139,690 new homes were completed in the year to March – a rise of 12% on the previous year.
And the latest house building figures also show that the number of new homes started is also at its highest level since 2007 to 2008.
139,680 homes were started in 2015 to 2016. This continues the upward trend as both starts and completions have continued to grow gradually for the last 2 years.
Housing and Planning Minister Brandon Lewis said:
We’ve got the country building again and are seeing our housebuilding efforts paying-off with this considerable increase in the number of homes built in just 1 year.
This is real progress but there is more to do. That’s why we are going further and increasing our investment in housebuilding to ensure many more hard-working people can benefit.
Housebuilding growth across the country
Today’s figures show strong regional growth in Wakefield and London experiencing high levels of completions.
Delivery in London saw 32% more homes being built in 2015 to 2016 than the previous year with local authorities in Basildon and Haringey seeing completions soar 279% and 1039% respectively over the same period.
And in Wakefield completions were up 59%, from 1,028 to 1,634.
Figures published in November 2015 show that the total number of new homes across the country rose by 25% in 2014 to 2015 when taking into account all homes, including new builds, houses that have been converted into flats and buildings whose use has been changed to residential.
The government’s landmark Housing and Planning Act will also help deliver on its ambition to build a million more homes.
The Act will ensure local authorities continue to play an important role in delivery, and new measures will allow them to provide more homes more swiftly.
The House building in England: January to March 2016 statistics record the number of new build homes completed and started during the quarter January to March.
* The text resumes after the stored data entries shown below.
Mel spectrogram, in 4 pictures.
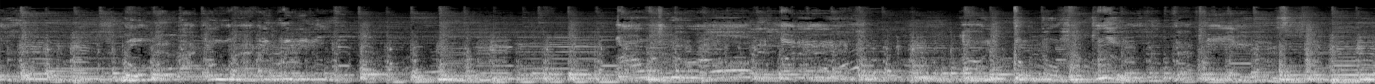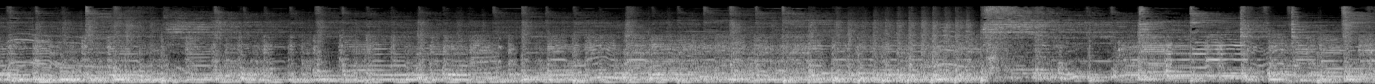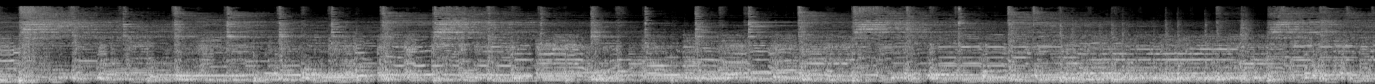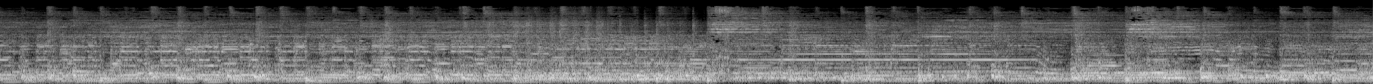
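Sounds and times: congas: 0.0s - 54.9s
rock band playing: 0.0s - 54.9s.

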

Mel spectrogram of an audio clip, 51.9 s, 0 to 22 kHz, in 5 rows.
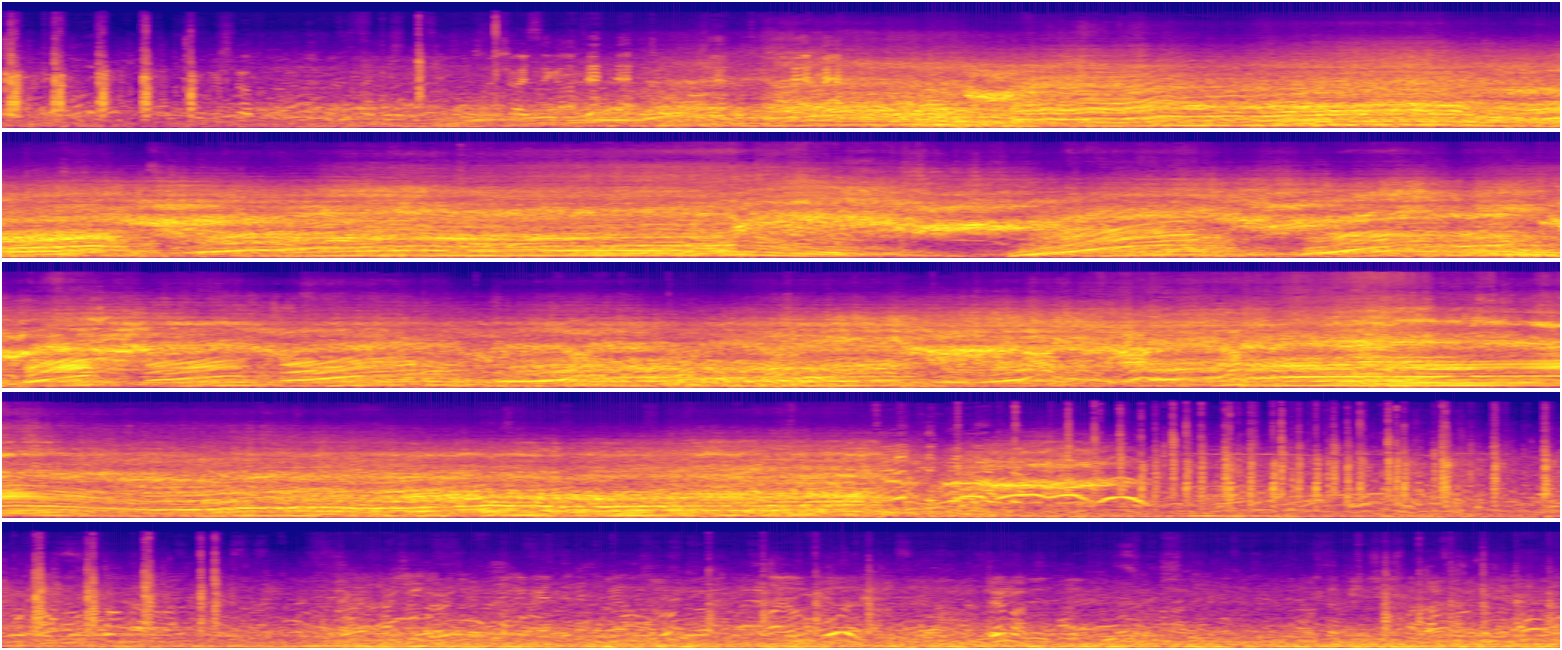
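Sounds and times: car engines revving hard: 3.0s - 38.2s.

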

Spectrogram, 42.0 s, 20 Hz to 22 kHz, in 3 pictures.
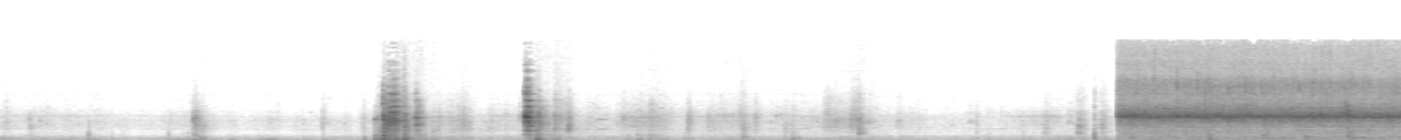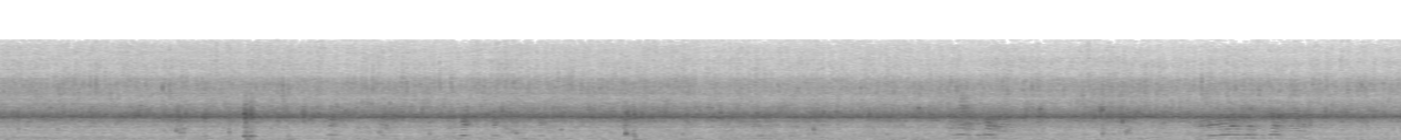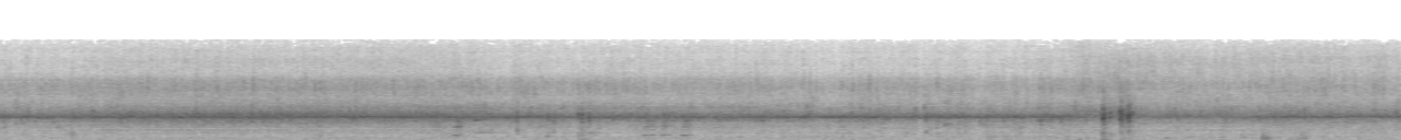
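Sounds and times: dishes clattering in a metal sink: 3.7s - 4.5s, 5.2s - 5.8s, 15.8s - 17.6s, 38.9s - 39.5s
tap water running into bowl: 11.2s - 42.0s.

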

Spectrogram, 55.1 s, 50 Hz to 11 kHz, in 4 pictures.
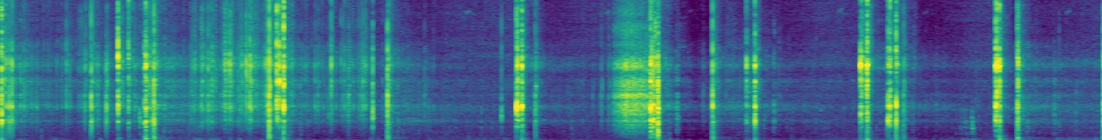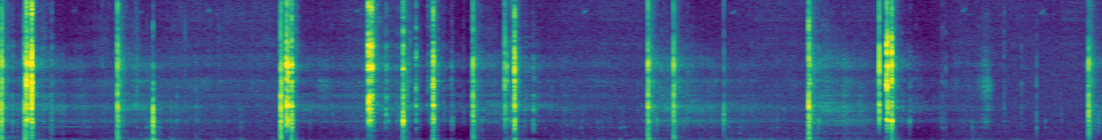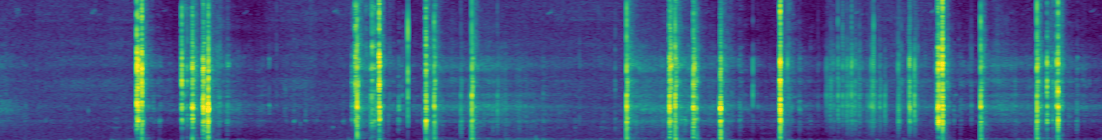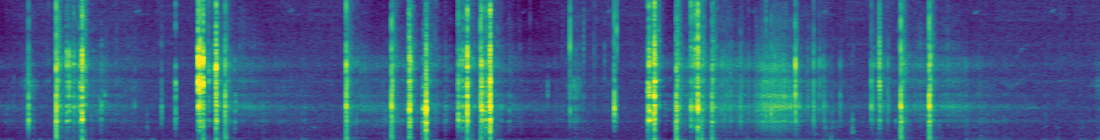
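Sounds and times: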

It uses data sourced from building control officers at local authorities, the National House Building Council and independent inspectors.
This differs from the data sources used in the Net supply of housing in England: 2014 to 2015, which cover all new homes, including new builds, homes that have been divided into flats and change of use from commercial to residential.